U celebrates Borlaug’s 100th birthday

The U hosted events last week to honor the late alumnus’s career.

University President Kaler, Jeanie Borlaug Laube and Board of Regent Dean Johnson in McNamara unveil a statue of Nobel Prize winner Norman Borlaug on Thursday at the conclusion of the Borlaug 100-year celebration. The statue, a replica of the one at the U.S. Capitol, will be installed on the St. Paul campus.

Patricia Grover

University President Kaler, Jeanie Borlaug Laube and Board of Regent Dean Johnson in McNamara unveil a statue of Nobel Prize winner Norman Borlaug on Thursday at the conclusion of the Borlaug 100-year celebration. The statue, a replica of the one at the U.S. Capitol, will be installed on the St. Paul campus.

by Mitchell Yurkowitz

In high school, Tessa Ries watched a movie clip on Nobel Peace Prize-winning Norman Borlaug, a University of Minnesota alumnus who is credited worldwide with helping developing countries through his research.

The segment inspired Ries to pursue a career in plant pathology and apply at the College of Food, Agricultural and Natural Resource Sciences. The Global Youth Institute — a foundation Borlaug started —selected Ries to study food security, and she continues to travel around the world continuing Borlaug’s work.

Borlaug died in 2009, and the University honored the scientist with a series of events for his 100th birthday last Tuesday. Administrators also unveiled a statue of Borlaug during a conference at the McNamara Alumni Center.

“We all know Norman Borlaug made enormous contributions to feeding the world, and he is a great source of pride for this University,” University President Eric Kaler said at the conference.

Borlaug’s legacy inspires students and others to make a difference, Ries said, noting that his work saved millions from starvation by creating disease-resistant and high-yielding wheat.

Reis and plant pathology senior Margaret Krause took the podium last week to discuss the role Borlaug’s career plays in their studies. Krause researches ways to use technology crop data to help alleviate famine.

“Technology and data is really changing how we can solve problems,” Krause said.

In addition to his Nobel Peace Prize, Borlaug was awarded the Presidential Medal of Freedom and the Congressional Gold Medal. He is one of several people — including Martin Luther King Jr., Nelson Mandela and Mother Theresa — to be honored with all three awards.

Last Monday, CFANS celebrated Borlaug with its annual Plant Breeding Symposium and a social at the St. Paul Student Center the next day, where guest speakers, students and faculty members discussed global food issues.

With Borlaug’s help, many countries, including Mexico, Pakistan and India, were able to significantly increase their crop yields following decades of starvation.

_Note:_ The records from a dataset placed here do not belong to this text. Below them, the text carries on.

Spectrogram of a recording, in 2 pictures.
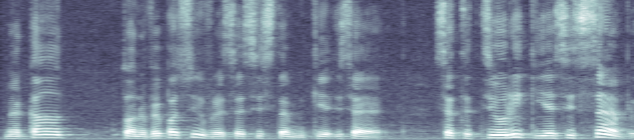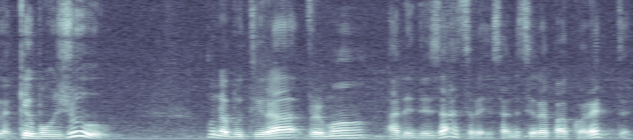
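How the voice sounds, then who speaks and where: Slow, earnest Congolese man. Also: medium pitch, animated, warm tone. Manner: earnest, preacherly, uses parables and biblical examples. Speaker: interviewee. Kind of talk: political commentary interview.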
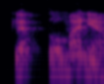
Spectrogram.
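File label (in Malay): "kleptomania", Malay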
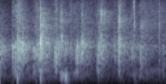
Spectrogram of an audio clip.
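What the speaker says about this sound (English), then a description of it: "Give you a big round of applause." Audience applause at a conscious leadership and ethics summit panel, a few separate sharp claps at first, then sparse, uneven clapping continuing at moderate loudness for about two seconds.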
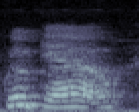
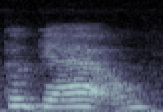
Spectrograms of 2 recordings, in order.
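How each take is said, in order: First: It is said in a low-pitched voice. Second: It is said in a low-pitched voice.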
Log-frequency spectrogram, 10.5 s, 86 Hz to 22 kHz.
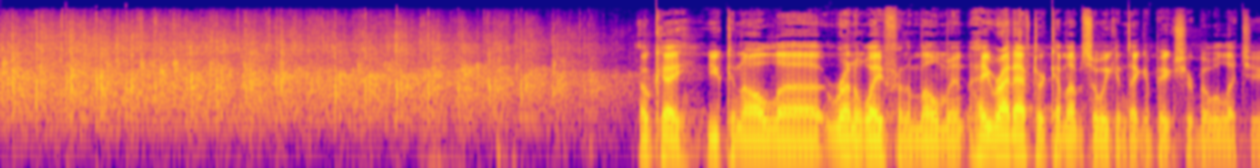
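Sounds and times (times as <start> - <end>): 
crowd applause for graduates: 0.0 - 5.4
speech: 5.3 - 10.5.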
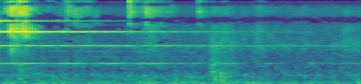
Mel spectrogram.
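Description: A small bell's ringing dies away over the first second or so, leaving near silence.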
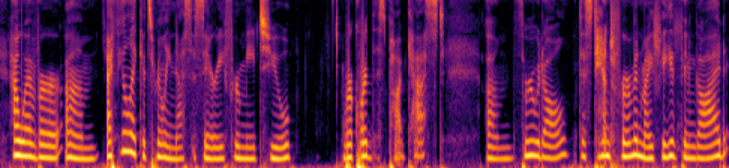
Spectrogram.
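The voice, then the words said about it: Hoarse, failing voice. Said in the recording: “my voice is gone. ... forgive me if my voice gives out or if you hear coughing”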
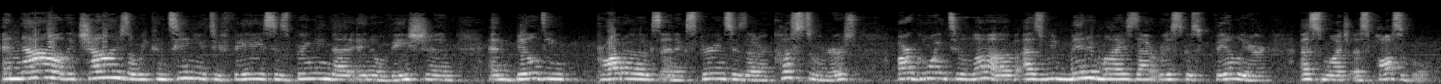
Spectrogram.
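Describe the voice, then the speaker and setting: A woman's voice: fairly high pitch, unhurried, a little hiss or hum. A woman from Costa Rica giving a prepared tech conference talk, upbeat and full of rhetorical questions. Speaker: conference speaker. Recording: echoey, distant from the mic.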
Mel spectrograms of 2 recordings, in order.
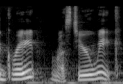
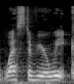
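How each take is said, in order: First: "rest" said carefully with a clear initial R; careful articulation. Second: "west" with a W in place of the R of "rest"; retold slip of the tongue. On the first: Real, not acted. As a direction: enunciate "rest of your week", keeping the R in "rest". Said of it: "I had to say that very slowly". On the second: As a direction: repeat the slip, starting "west" with a W sound. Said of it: "previously I said".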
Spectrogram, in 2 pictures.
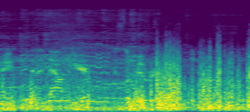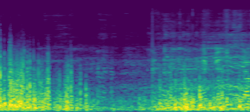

Ries said the crop researcher’s legacy has greatly influenced her time at the University by pushing her to excel in her studies and never underestimate far-reaching goals.